Obama didn’t just go to Cuba to make history—he went there to make a difference.
And that’s just what he’s doing: it’s the first time a sitting president has visited the country in almost ninety years, but Barack Obama isn’t just any president. He’s the first black President—a point isn’t lost on Afro-Cubans in particular, who hope his visit marks the beginning of a new era regarding relations between the United States and Cuba and vast improvements in the quality of life for all Cuban citizens.
Despite significant backlash from the GOP for his visit, Obama has been confident that it will be productive: “I’m focused on the future, and I’m confident that my visit will advance the goals that guide us —promoting American interests and values and a better future for the Cuban people, a future of more freedom and more opportunity,” the president said.
Cuba, a country rooted in African and Hispanic culture, is still marked by prevailing prejudice, racial inequality, and discriminatory hiring: “Afro-Cubans are underrepresented in the ranks of Cuba’s political and economic elites and make up a disproportionate number of the urban and rural poor. Black Cubans have benefited less than their white counterparts from closer relations with the United States. Relatively few hold coveted, lucrative jobs serving foreign visitors.” (Associated Press).

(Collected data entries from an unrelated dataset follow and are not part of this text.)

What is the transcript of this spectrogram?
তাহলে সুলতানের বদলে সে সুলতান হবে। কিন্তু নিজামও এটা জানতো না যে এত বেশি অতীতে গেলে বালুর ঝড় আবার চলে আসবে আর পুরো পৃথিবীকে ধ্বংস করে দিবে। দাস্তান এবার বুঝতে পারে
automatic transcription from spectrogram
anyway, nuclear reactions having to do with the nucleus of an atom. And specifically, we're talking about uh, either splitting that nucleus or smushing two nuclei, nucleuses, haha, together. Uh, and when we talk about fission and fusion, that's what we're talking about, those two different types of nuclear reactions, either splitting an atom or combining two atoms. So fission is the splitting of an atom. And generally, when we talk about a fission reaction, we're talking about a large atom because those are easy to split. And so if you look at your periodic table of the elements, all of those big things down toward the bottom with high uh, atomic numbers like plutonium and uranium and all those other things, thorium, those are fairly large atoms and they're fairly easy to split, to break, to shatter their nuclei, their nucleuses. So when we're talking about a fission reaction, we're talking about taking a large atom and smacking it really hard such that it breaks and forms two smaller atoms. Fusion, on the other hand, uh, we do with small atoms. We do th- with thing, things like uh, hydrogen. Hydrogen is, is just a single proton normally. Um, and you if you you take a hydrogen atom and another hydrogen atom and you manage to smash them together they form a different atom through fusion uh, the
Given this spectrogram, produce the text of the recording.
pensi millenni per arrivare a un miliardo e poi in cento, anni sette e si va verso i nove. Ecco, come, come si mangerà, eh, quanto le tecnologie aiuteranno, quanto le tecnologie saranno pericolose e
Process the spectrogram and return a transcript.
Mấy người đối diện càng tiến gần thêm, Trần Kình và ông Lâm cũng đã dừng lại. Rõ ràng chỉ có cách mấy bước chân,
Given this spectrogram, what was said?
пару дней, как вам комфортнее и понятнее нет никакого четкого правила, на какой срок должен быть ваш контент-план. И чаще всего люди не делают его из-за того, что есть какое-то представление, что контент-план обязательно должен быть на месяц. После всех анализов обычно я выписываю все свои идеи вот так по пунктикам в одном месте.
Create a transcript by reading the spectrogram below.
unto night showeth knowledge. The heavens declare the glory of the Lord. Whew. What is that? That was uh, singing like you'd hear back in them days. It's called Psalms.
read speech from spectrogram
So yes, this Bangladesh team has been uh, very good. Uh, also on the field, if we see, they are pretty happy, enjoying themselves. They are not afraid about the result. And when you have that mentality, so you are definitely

In his speech during a joint news conference in Havana, Cuba on Monday, March 21, Obama addressed controversial issues concerning relations between the United States and Cuba and differences of opinion about human rights, while Cuban president Raul Castro appeared resistant and uncomfortable, even, at times.

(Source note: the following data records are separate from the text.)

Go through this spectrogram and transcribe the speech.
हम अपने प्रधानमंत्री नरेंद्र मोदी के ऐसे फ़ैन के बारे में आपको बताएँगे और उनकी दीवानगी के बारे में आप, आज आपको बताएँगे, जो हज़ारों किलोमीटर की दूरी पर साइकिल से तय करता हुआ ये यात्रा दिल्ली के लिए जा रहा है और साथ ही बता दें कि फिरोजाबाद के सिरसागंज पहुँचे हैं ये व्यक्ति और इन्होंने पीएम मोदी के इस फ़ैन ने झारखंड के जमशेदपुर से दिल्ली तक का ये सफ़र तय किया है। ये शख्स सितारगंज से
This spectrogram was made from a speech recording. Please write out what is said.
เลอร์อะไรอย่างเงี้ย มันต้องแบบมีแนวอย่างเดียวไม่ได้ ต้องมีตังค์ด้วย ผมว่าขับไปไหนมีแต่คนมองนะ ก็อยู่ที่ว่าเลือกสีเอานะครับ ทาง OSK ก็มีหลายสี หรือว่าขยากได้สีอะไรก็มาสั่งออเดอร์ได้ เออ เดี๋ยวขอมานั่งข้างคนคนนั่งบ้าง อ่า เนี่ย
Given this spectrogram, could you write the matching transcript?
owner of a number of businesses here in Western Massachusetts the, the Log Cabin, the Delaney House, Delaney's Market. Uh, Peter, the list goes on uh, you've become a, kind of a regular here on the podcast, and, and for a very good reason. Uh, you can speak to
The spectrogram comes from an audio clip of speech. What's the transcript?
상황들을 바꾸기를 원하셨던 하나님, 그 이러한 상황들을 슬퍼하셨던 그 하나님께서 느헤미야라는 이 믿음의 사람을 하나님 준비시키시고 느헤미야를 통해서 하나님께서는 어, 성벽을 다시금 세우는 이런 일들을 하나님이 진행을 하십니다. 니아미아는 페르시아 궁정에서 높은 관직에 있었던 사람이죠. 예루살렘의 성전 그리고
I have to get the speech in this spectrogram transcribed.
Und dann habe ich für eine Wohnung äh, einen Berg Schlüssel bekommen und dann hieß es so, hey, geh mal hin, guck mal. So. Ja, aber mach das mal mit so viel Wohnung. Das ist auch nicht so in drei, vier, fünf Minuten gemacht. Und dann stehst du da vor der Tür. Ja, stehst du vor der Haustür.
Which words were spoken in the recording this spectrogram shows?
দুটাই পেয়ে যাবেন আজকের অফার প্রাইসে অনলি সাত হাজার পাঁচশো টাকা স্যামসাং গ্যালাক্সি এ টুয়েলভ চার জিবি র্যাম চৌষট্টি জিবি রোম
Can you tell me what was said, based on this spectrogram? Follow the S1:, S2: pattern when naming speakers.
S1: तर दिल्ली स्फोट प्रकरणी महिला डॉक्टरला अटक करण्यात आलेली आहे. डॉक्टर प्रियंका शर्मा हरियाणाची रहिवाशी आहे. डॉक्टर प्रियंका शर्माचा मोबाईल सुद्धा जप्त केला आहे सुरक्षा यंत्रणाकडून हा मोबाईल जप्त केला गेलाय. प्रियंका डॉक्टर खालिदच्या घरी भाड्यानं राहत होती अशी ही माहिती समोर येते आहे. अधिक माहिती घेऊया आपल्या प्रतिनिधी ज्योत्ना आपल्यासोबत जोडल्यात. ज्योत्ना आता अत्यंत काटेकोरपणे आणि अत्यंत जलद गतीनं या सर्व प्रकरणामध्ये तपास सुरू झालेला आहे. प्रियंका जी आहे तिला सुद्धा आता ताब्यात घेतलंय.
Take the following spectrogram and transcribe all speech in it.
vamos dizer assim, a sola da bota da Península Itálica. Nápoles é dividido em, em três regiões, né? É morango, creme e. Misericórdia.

But Cubans remain hopeful. ““It totally satisfies my soul to be able to have lived to see this moment, a moment I never thought I would have seen,” said Carmen Diaz, 70, watching Mr. Obama’s arrival from her daughter’s living room. “I feel this visit of an American president to Cuba is being done in the most elegant way possible.”
Of course, one visit from President Obama won’t put an end to the problems that Afro-Cubans face, but it is certainly a step in the right direction—a step that has been decades in the making.